* **Excerpted data**
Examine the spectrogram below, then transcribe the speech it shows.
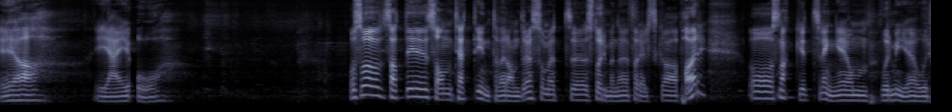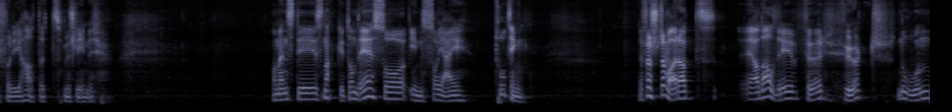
Ja, jeg òg. Og så satt de sånn tett inntil hverandre som et eh, stormende forelska par og snakket lenge om hvor mye og hvorfor de hatet muslimer. Og mens de snakket om det, så innså jeg to ting. Det første var at jeg hadde aldri før hørt noen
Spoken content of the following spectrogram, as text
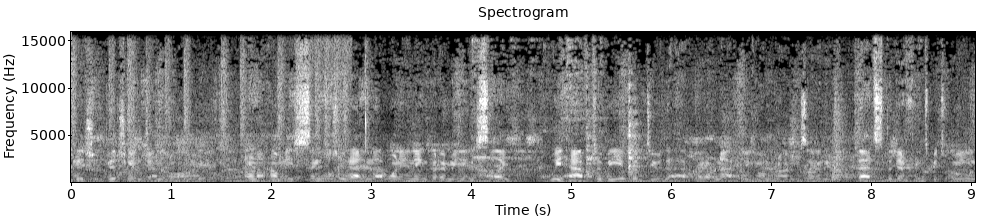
pitching, pitching in general. I, mean, I don't know how many singles we had in that one inning, but I mean, it's like we have to be able to do that when we're not hitting home runs, and that's the difference between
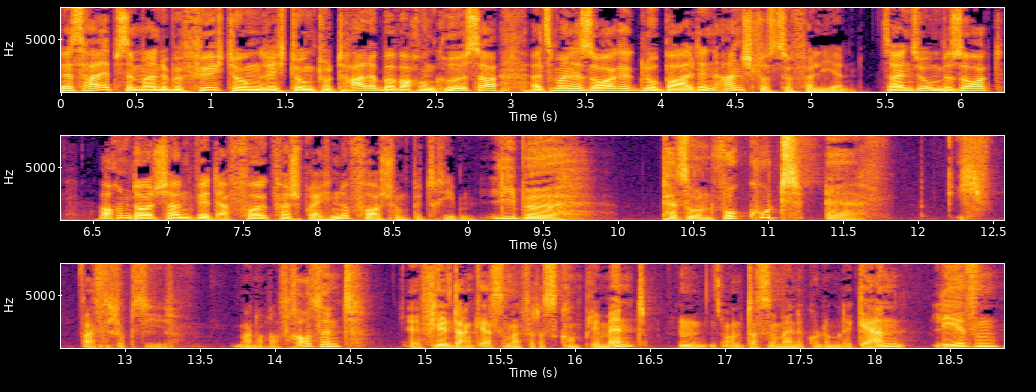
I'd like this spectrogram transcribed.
Deshalb sind meine Befürchtungen Richtung totale Überwachung größer als meine Sorge, global den Anschluss zu verlieren. Seien Sie unbesorgt, auch in Deutschland wird erfolgversprechende Forschung betrieben. Liebe Person Wokut, äh, ich weiß nicht, ob Sie Mann oder Frau sind. Äh, vielen Dank erstmal für das Kompliment hm, und dass Sie meine Kolumne gern lesen.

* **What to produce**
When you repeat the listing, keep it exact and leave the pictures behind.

* **Solution to the exercise**
Examine the spectrogram below, then transcribe the speech it shows.
Ja, jeg òg. Og så satt de sånn tett inntil hverandre som et eh, stormende forelska par og snakket lenge om hvor mye og hvorfor de hatet muslimer. Og mens de snakket om det, så innså jeg to ting. Det første var at jeg hadde aldri før hørt noen
Spoken content of the following spectrogram, as text
pitching, pitching in general. I, mean, I don't know how many singles we had in that one inning, but I mean, it's like we have to be able to do that when we're not hitting home runs, and that's the difference between
I'd like this spectrogram transcribed.
Deshalb sind meine Befürchtungen Richtung totale Überwachung größer als meine Sorge, global den Anschluss zu verlieren. Seien Sie unbesorgt, auch in Deutschland wird erfolgversprechende Forschung betrieben. Liebe Person Wokut, äh, ich weiß nicht, ob Sie Mann oder Frau sind. Äh, vielen Dank erstmal für das Kompliment hm, und dass Sie meine Kolumne gern lesen.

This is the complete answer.